Four south coast sites expected for offshore wind development

Micheál Martin underlines Government’s ambition in seeking to accelerate offshore energy

Ireland’s emerging offshore wind sector will need to clear critical hurdles over the next year to ensure momentum into the 2030s, with approval of development sites off the south coast by summer most pressing, Wind Energy Ireland (WEI) chief executive Noel Cunniffe has said.

Minister for Energy Eamon Ryan is due to announce the State’s first area for development, known as a DMAP, on Friday, which is understood to propose four sites off the south coast.

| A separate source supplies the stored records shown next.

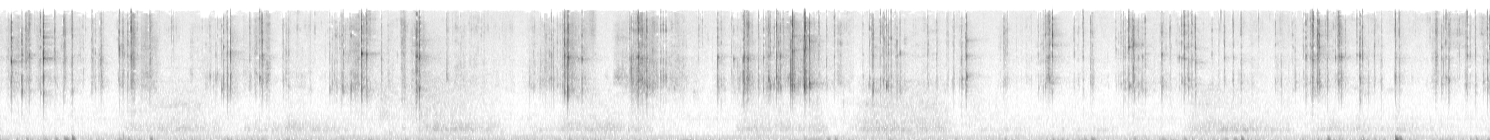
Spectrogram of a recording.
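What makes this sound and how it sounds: A large, elongated, dry brown pine cone with solid woody scales is held close to the mic and scratched across the scales with long nails. Quiet, bright, dry crackling scratches come in repeated bursts with brief pauses between them, over a steady low hum.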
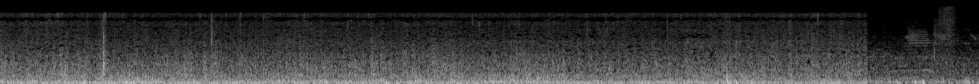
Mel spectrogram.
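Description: Wind blusters roughly against the microphone outdoors.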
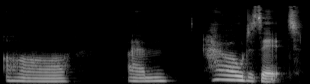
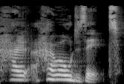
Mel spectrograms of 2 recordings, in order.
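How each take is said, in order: First: Slow mock-curious question, no extra force; drawn-out prying question from a stranger in a shop; lightly imitated stranger, slow and curious; imitating a nosy stranger. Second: Higher, louder, slow mock of the question; mocking a shop stranger's question, higher and louder; incredulous mock quote. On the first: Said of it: "And she's like". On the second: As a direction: repeat the stranger's question in disbelief. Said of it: "you don't expect someone to sort of".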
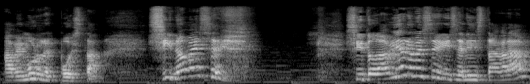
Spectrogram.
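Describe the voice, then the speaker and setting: A woman with a Castilian Spanish accent chatting casually and playfully as an online host, in an animated, gossipy, slangy way. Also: fairly high pitch, moderate pace, echoey room, soft background music. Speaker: YouTube host recapping reality TV. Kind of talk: casual, chatty vlog commentary.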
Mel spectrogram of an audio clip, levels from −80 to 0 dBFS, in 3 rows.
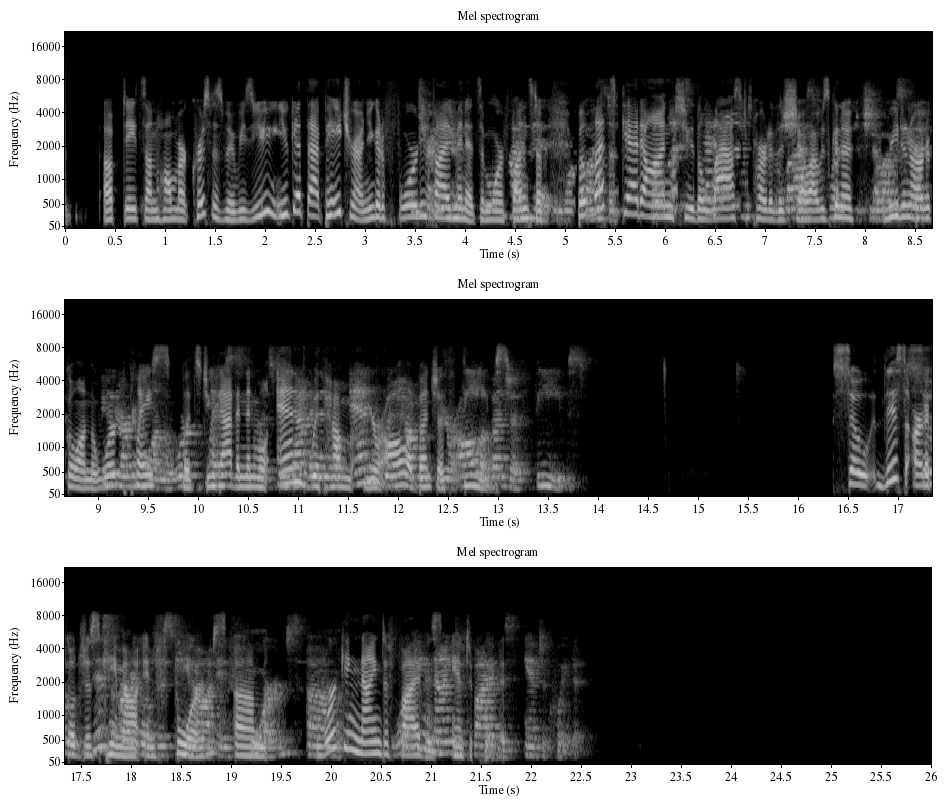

This needed to be approved promptly by the Oireachtas, Mr Cunniffe told the annual WEI conference in Dublin on Thursday.

In addition, six fixed-turbine wind farms were expected to go into planning phase within the next three months, he said, with lingering concerns about the State’s ability to process applications in a timely way.

“We are still worried An Bord Pleanála, the National Parks & Wildlife Service (NPWS) and key environmental stakeholders are not ready for the offshore wind energy planning applications which will be on their desks shortly,” he added.


“It should be a national priority to ensure our planning system has the resources and the expertise to properly, fairly and robustly assess these applications in time to get these projects delivered by the end of the decade,” Mr Cunniffe said.

“It is important that the next offshore auction takes place before the end of the year, but also that we know when the subsequent auctions will take place and for what locations,” he said. This tranche of wind farms would boost the economy by €10 billion over 10 years, generate €24 million a year in community benefits, and create over 2,000 construction jobs and 600 permanent jobs.

Tánaiste Micheál Martin underlined the Government’s ambition in seeking to accelerate offshore energy. “We plan to deploy more gigawatts of offshore energy by 2030 than France, Spain or Portugal or Belgium. Only Germany, the Netherlands and Demark plan to deploy more...all of which have larger electricity markets and established offshore wind sectors.”

He accepted there was a need for changes in port policy, noting certain ports would benefit from greater flexibility to enable expansion and attract investment.

With immediate focus on fixed-bottom turbines, there were industry calls at the conference for concrete plans for development of floating wind energy in deeper waters.

IDA Ireland head of sustainability Ian O’Hora said the sector was moving towards “a floating solution” with small projects elsewhere. For Ireland it was eight to 10 years away but “floating is very much ‘a now question’. Fixed allows us turn on the lights sooner.”

Mr Cunniffe said Ireland could become a world leader in floating wind energy. “We need all of the east and south coast fixed-bottom projects to get built. They will build the port infrastructure, the supply-chain and the investor confidence needed to develop floating wind energy. Without these projects the idea that people will invest billions in floating wind farms in a country that has failed in the development of offshore wind energy is ludicrous.”

Sign up for push alerts and have the best news, analysis and comment delivered directly to your phone

Kevin O'Sullivan

Kevin O'Sullivan

Kevin O'Sullivan is Environment and Science Editor and former editor of The Irish Times